Friday, October 20, 2006

Carlos at the Bat [J. Mark English]

Carlos at the Bat

Play on Casey at the Bat by Ernest L. Thayer

The outlook wasn't brilliant for the New York Mets nine that day,
The score stood three to one, with but one inning more to play.

And then when Floyd died at first, and Reyes did the same,
A pall-like silence fell upon the patrons of the game.

A straggling few got up to go in deep despair.
The rest clung to that hope which springs eternal in the human breast.
They though, "if only Carlos could but get a whack at that.
We'd put up even money now, with Carlos at the bat."

But Floyd preceded Carlos, as did also Jose Reyes;
and the former was a hoodoo, while the latter was a cake.

So upon that stricken multitude, grim melancholy sat;
for there seemed but little chance of Carlos getting to the bat.

But Valentine let drive a single, to the wonderment of all.
And Lo Duca, the much despised, tore the cover off the ball.

And when the dust had lifted,
and men saw what had occured,
there was Endy safe at second and Valentine a-hugging third.

Then from fifty five thousand throats and more there rose a lusty yell;
it rumbled through the valley, it rattled in the dell;

it pounded through on the mountain and recoiled upon the flat;
for Carlos, mighty Carlos, was advancing to the bat.

There was ease in Carlos' manner as he stepped into his palce,
there was pride in Carlos' bearing and a smile lit Carlos' face.

And when, responding to the cheers, he lightly doffed his hat,
no stranger in the crowd could doubt t'was Carlos at the bat.

Millions of eyes were on him as he rubbed his hands with dirt.
One hundred thousand tongues applauded when he wiped them on his shirt.

Then, while the writhing pitcher ground the ball into his hip,
defiance flashed in Carlos' eye, a sneer curled Carlos' lip.

And now the leather-covered sphere came hurtling through the air,
and Carlos stood a-watching it in haughty grandeur there.

Close by the sturdy batsman the ball unheeded sped --
"That ain't my style," said Carlos.

"Strike one!" the umpire said.
From the benches, blue and orange with people, there went up a muffled roar,
like the beating of the storm waves on a stern and distant shore.

"Kill him! Kill the umpire!" shouted someone on the stand,
and it's like they'd ahve killed him had not Carlos raised his hand.

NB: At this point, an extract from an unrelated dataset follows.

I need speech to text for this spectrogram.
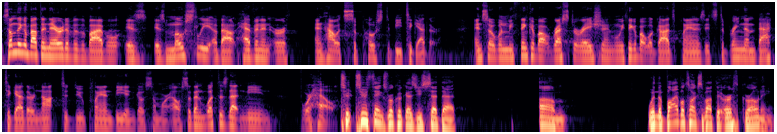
something about the narrative of the Bible is, is mostly about heaven and earth and how it's supposed to be together. And so when we think about restoration, when we think about what God's plan is, it's to bring them back together, not to do plan B and go somewhere else. So then what does that mean for hell? Two two things real quick as you said that. Um, when the Bible talks about the earth groaning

With a smile of Christian charity, great Carlos' visage shone,
he stilled the rising tumult, he bade the game go on.

He signaled to the pitcher, and once more the dun sphere flew,
but Carlos' still ignored it, and the umpire said, "Strike two!"

"Fraud!" cried the maddened thousands, and echo answered "Fraud!"
But one scornful look from Carlos and the audience was awed.

They saw his face grow stern and cold, they saw his muscles strain,
and they knew that Carlos wouldn't let that ball go by again.

The sneer has fled from Carlos' lip, the teeth are clenched in hate.
He pounds, with cruel violence, his bat upon the plate.

And now the pitcher holds the ball, and now he lets it go,
and now the air is shattered by the force of Carlos' blow.

Oh, somewhere in this favored land the sun is shining bright.
The band is playing somewhere, and somewhere hearts are light.
And, somewhere men are laughing, and little children shout,

but there is no joy in Flushing --
mighty Carlos has struck out.